▸ **PROBLEM TO SOLVE**: Without any images, write the data out exactly as it appears.

[Saved entries]
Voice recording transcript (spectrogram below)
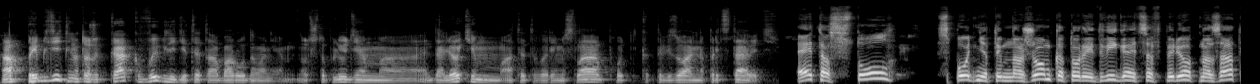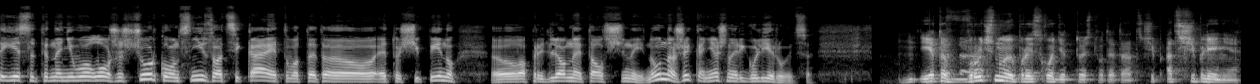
А приблизительно тоже, как выглядит это оборудование, вот, чтобы людям э, далеким от этого ремесла хоть как-то визуально представить? Это стол с поднятым ножом, который двигается вперед-назад, и если ты на него ложишь чурку, он снизу отсекает вот это, эту щепину э, определенной толщины. Ну, ножи, конечно, регулируются. И это вручную происходит, то есть вот это отщеп... отщепление?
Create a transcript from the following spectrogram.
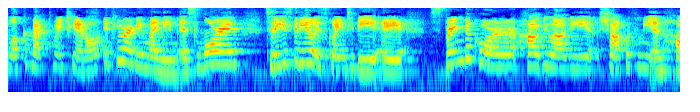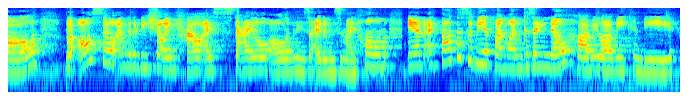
welcome back to my channel. If you are new, my name is Lauren. Today's video is going to be a spring decor Hobby Lobby shop with me and haul, but also I'm gonna be showing how I style all of these items in my home. And I thought this would be a fun one because I know Hobby Lobby can be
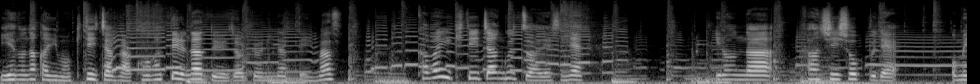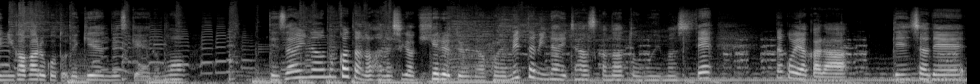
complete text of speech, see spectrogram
家の中にもキティちゃんが転がってるなという状況になっています。可愛いキティちゃんグッズはですねいろんなファンシーショップでお目にかかることできるんですけれどもデザイナーの方の話が聞けるというのはこれめったにないチャンスかなと思いまして名古屋から電車で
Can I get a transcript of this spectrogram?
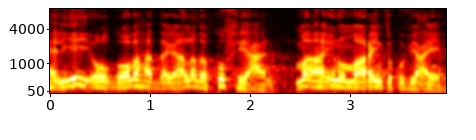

▸ **SOLVED EXERCISE**:
Voice recording transcript (spectrogram below)
А приблизительно тоже, как выглядит это оборудование, вот, чтобы людям э, далеким от этого ремесла хоть как-то визуально представить? Это стол с поднятым ножом, который двигается вперед-назад, и если ты на него ложишь чурку, он снизу отсекает вот это, эту щепину э, определенной толщины. Ну, ножи, конечно, регулируются. И это вручную происходит, то есть вот это отщеп... отщепление?
Create a transcript from the following spectrogram.
welcome back to my channel. If you are new, my name is Lauren. Today's video is going to be a spring decor Hobby Lobby shop with me and haul, but also I'm gonna be showing how I style all of these items in my home. And I thought this would be a fun one because I know Hobby Lobby can be
complete text of speech, see spectrogram
家の中にもキティちゃんが転がってるなという状況になっています。可愛いキティちゃんグッズはですねいろんなファンシーショップでお目にかかることできるんですけれどもデザイナーの方の話が聞けるというのはこれめったにないチャンスかなと思いまして名古屋から電車で
Can I get a transcript of this spectrogram?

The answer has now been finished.